Come to find out, community is not a peripheral part of either. I absolutely cannot do parenting without people. I go from hating motherhood to also disliking my children so fast when I don’t have other moms to tug me along. I can’t garden without community, either. (Whether or not I can garden WITH community remains to be seen.
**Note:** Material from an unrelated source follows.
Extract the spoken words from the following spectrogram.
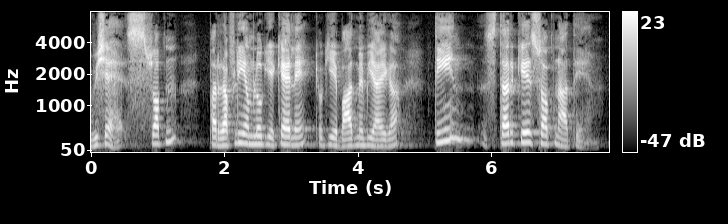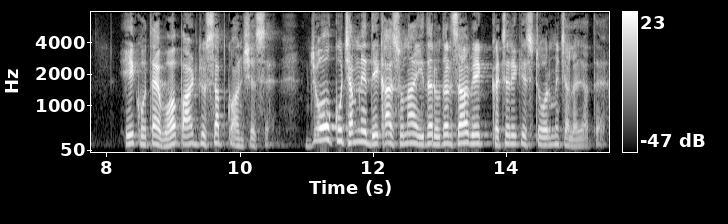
विषय है। स्वप्न पर रफली हम लोग ये कह लें, क्योंकि ये बाद में भी आएगा, तीन स्तर के स्वप्न आते हैं। एक होता है वह पार्ट जो सब कॉन्शियस है। जो कुछ हमने देखा, सुना इधर उधर सब एक कचरे के स्टोर में चला जाता है।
Worth a shot.)

prayer of petition and lament for white people during racial unrest

Lord God, we see the pain around us—
the rage rightly boiling over,
from and on behalf of the oppressed.
We confess our participation within this system,
our willful ignorance of suffering and injustice,
our indifference to the pain we see that does not affect us,
the reticence to see the ways in which we are complicit.

Father, we lament the centuries of injustice.
We weep for the ways in which those
who look like us have justified all of it,
from slavery to Jim Crow to redlining,
gerrymandering, mass incarceration,
and countless other offenses.
Our hearts break for the ways
we have blamed the people we have wronged—
the ways we still blame black and brown bodies
for pain we inflict on them—
upon those You have created in Your image.

Spirit, teach us to listen.
Guide us to voices with experiences
different from our own.
Grant us a divine ability to hear
without giving in to defensiveness.
Help us speak when we need to speak in our circles
to confront insidious bias,
but help us do so with grace and love
so we might be allowed to do it for a long time.
Help us be silent when our voices
are unnecessary or distracting.
May we amplify voices that need to be heard.
Keep us from centering ourselves,
either focusing on our discomfort
or positioning ourselves as white saviors.

Search us, O God. Know our hearts.
Gently but persistently address the sin You find lurking.

Within ourselves, help us maintain
a posture of humility and compassion,
learning and serving in the ways available to us.

Within our families, show us how to teach
our children not to see Blackness as a threat
and not to weaponize race against others.

Within our communities, help us to challenge
each other’s biases and push each other to do the work.

Within our cities, states, and nation,
let us work and vote for change
in the systems that have caused so much pain.

Christ, teach us to follow Your example:
caring for those in our spheres of influence,
challenging assumptions,
fighting those who abuse power in Your name.
Give us wisdom to know when to do each of those.
Let us do always and only what the Father tells us to do,
always keeping grace and truth together.
And when public incidents of racism
temporarily fade from the public eye,
keep truth and grace in our hearts still.